The prophet Malachi speaks of God sending a Refiner’s Fire that will consume God’s people, encouraging out the potential within and turning them into precious gold. Transforming the potential, as Paul was later to write, from glory to glory becoming more and more Christ like.
The Holy Spirit came down upon those gathered on that first Pentecost and transformed them.
Transformed them from holding potential to tell their stories, into people alight with the Holy Spirit, who could and would tell their stories, tell them to every nation.
Transformed them from people whose first thought was about their own desires and safety, into people whose first and only thought was about God’s Kingdom and glory.
Transformed them in the Holy Spirit’s refining fire from those who had seen and believed, into the precious carriers of God’s love, peace, joy and hope eager to share their faith that God’s promises were, are and will come true.
Transformed them into precious gold.
This picture Coalbrookdale by Night by Philip James de Loutherbourg painted in 1801, resides in the Science Museum in London.
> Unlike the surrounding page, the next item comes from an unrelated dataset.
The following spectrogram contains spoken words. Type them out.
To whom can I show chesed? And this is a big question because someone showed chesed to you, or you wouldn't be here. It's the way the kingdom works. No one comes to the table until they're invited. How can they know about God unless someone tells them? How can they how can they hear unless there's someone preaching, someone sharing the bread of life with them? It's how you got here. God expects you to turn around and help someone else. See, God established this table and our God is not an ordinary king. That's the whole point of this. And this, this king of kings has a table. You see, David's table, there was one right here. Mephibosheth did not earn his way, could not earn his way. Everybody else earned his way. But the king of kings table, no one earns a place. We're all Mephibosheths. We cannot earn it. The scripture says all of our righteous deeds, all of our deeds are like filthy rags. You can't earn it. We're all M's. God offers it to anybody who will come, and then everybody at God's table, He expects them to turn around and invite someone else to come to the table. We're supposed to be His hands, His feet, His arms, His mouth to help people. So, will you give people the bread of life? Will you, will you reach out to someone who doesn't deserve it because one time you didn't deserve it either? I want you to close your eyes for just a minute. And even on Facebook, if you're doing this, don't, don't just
However a very large copy of it was part of my childhood.
It hung above the fire in the snug, where the TV resided and there was usually a fire in the hearth, the place where if we were ill we were placed with an eiderdown the fire roaring and the windows open. My mother was firmly of the belief that you could, at the same time, both sweat and freeze every and any ailment out of a child. For several months I had a major problem with my throat and that room was my home during the day as I was not permitted to go to school. I was even allowed to eat and do the work the school had sent in there, such things were not usually permitted. It was one of two rooms in the house we would find my mother, if she wasn’t in the kitchen, baking, cooking, ironing, washing, then we knew she would be in the snug reading or knitting, Unless she had the knitting or sewing machine out and then we would find her in the dinning room, but the noise always gave those activities away, but I digress.
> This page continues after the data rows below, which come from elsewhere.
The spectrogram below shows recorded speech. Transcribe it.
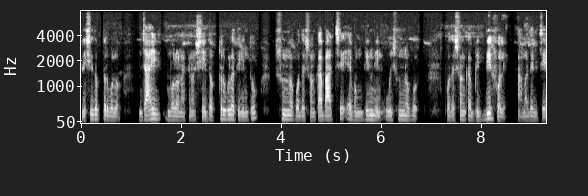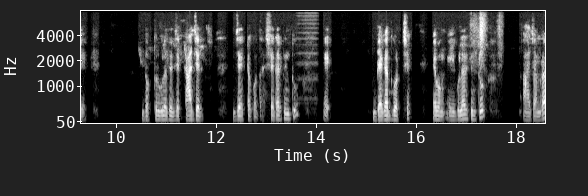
কৃষি দপ্তর বলো, যাই বলো না কেন, সেই দপ্তরগুলোতে কিন্তু শূন্য পদের সংখ্যা বাড়ছে এবং দিন দিন ওই শূন্য পদের সংখ্যা বৃদ্ধির ফলে আমাদের যে দপ্তরগুলোতে যে কাজের যে একটা কথা, সেটার কিন্তু ব্যাঘাত ঘটছে এবং এইগুলার কিন্তু আজ আমরা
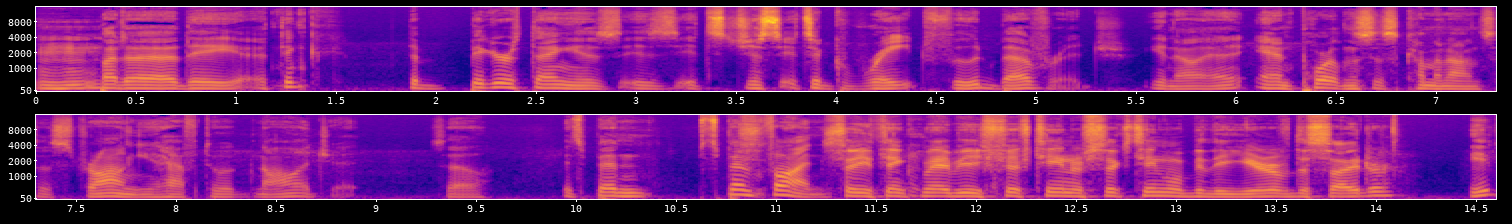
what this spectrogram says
Mm-hmm. but uh, they I think the bigger thing is is it's just it's a great food beverage, you know, and, and Portland's just coming on so strong. You have to acknowledge it. So it's been it's been fun. So you think maybe 15 or 16 will be the year of the cider? It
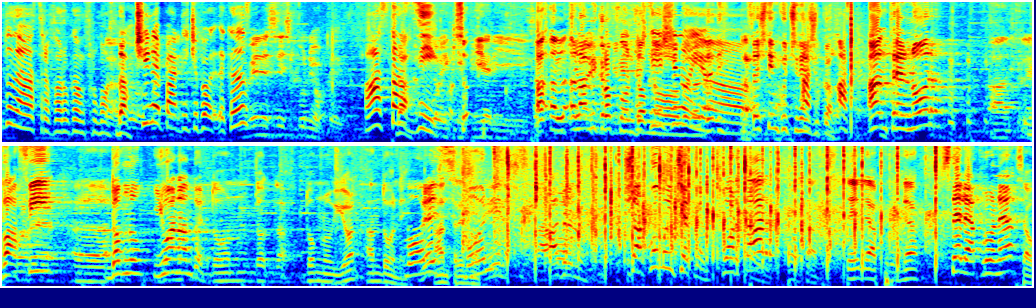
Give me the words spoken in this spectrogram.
spuneți dumneavoastră, vă rugăm frumos. Da. Cine participă? Că Bine să-i spun eu pe asta Da. zic. cu echipierii A, la- la microfon, Să știm domnul și noi, Belodedici, uh, să știm cu cine jucăm. asta. Antrenor antrenor, va fi uh, domnul Ioan Andoni. Domn, do, da, domnul Ion Andone, Bun. antrenor. Bun. Antrenor. Și acum începem. Portar, Portar. Stelea Prunea Stelea Prunea. sau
Looking at that picture today I don’t think the copy we had was a particularly good one, but then I suppose reproduction techniques weren’t the same as today. My memory tells me the picture was far darker, there was virtually no detail in the buildings, and the horse was but a lighter blob. It was predominately just this mass of red and orange fire. I remember when I saw the picture later in life and was quite surprised, even shocked, by how different it was. As a child I thought it was a massive fire, I knew the fire was a foundry but thought it had spread and taken hold of the building itself. Yet the reality is the fire’s glow and heat are but a reflected light show in smoke.
When I thought I might paint a picture for Pentecost it was the memories of this picture that came to mind, not to reproduce it but to try and grasp that childhood memory of an all consuming fire and my later realisation of reflected glory.
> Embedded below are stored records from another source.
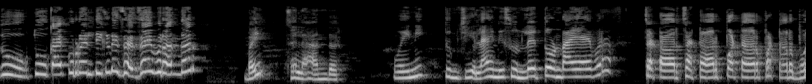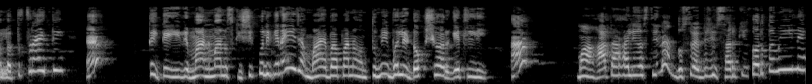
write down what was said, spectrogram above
तू तू काय करू राहील तिकडे? जाय जाय बरं अंदर. बाई चला अंदर. वहिनी तुमची लाईनी सुनले तोंड आहे बरं. चटर चटर पटर पटर बोलतच राहते हा? काही मान माणूस की शिकवली की नाही माय बापानं तुम्ही भले डोक्षावर घेतली हा? मग हाताखाली असती ना दुसऱ्या दिवशी सारखी करतो मी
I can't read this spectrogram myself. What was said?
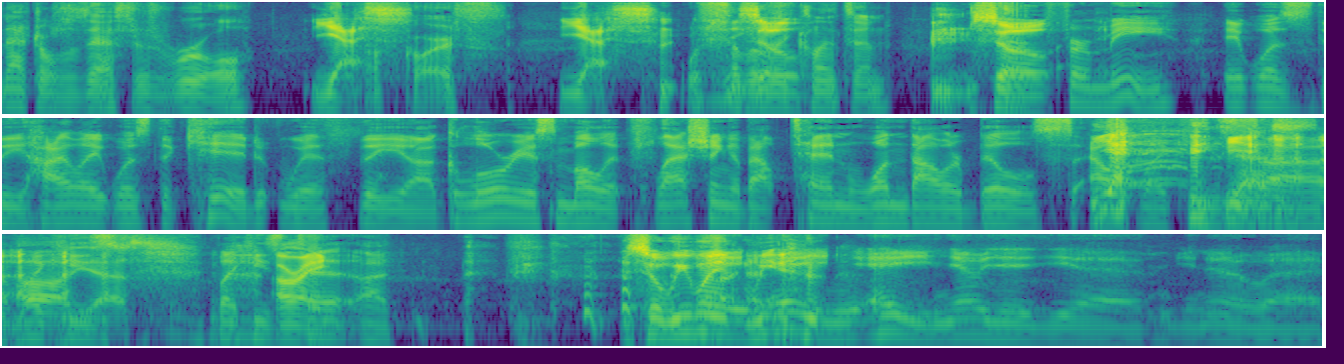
Natural disasters rule, Yes, of course, yes. with Hillary so, Clinton. so For me, it was the highlight was the kid with the uh, glorious mullet flashing about 10 one dollar bills out Yeah. like he's Yes. uh, like Oh, he's yes. like he's All right. uh, so we went. We, hey, hey, you know that uh, you know uh,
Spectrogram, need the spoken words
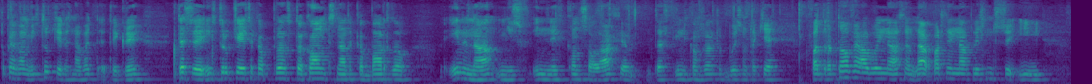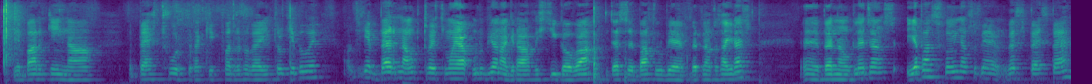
pokażę wam instrukcję też nawet tej gry. Też instrukcja jest taka prostokątna, taka bardzo inna niż w innych konsolach. E, Też w innych konsolach to były są takie kwadratowe albo inne, na, bardziej na PlayStation 3 i bardziej na PS4 takie kwadratowe instrukcje były. Oczywiście Burnout to jest moja ulubiona gra wyścigowa. Też bardzo lubię Burnouta zagrać. E, Burnout Legends. Ja pan wspominam sobie w wersji PSP.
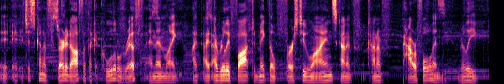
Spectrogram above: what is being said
it, it just kind of started off with like a cool little riff, and then like I, I, I really fought to make the first two lines kind of kind of powerful and really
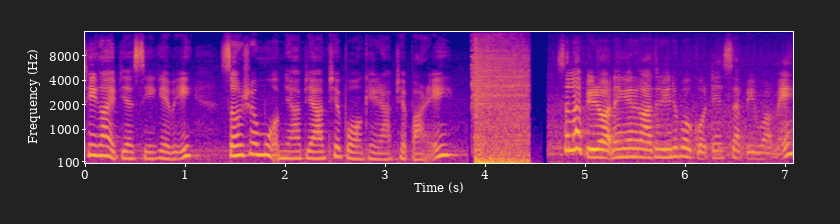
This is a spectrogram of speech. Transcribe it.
ထိခိုက်ပျက်စီးခဲ့ပြီးဆုံးရှုံးမှုအများပြားဖြစ်ပေါ်ခဲ့တာဖြစ်ပါတယ်။ဆက်လက်ပြီးတော့နိုင်ငံတကာသတင်းတစ်ပုဒ်ကိုတင်ဆက်ပေးပါမယ်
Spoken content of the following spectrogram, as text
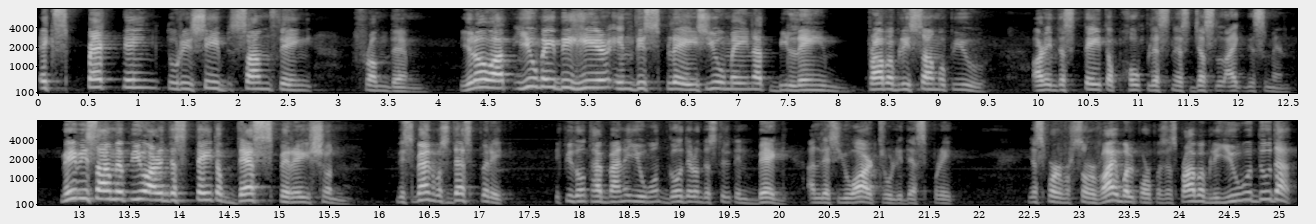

This particular painting has been a large learning curve, I am glad I choose to start it back at the beginning of Lent for it has taken me all that time to finally get it to a place I am happy with. I did wonder at one point what had possessed me to paint a picture A1 size, however in writing this post I think that maybe the size too has been influenced from my childhood memories for the image that hung over that fireplace of Coalbrookdale by Night was even larger.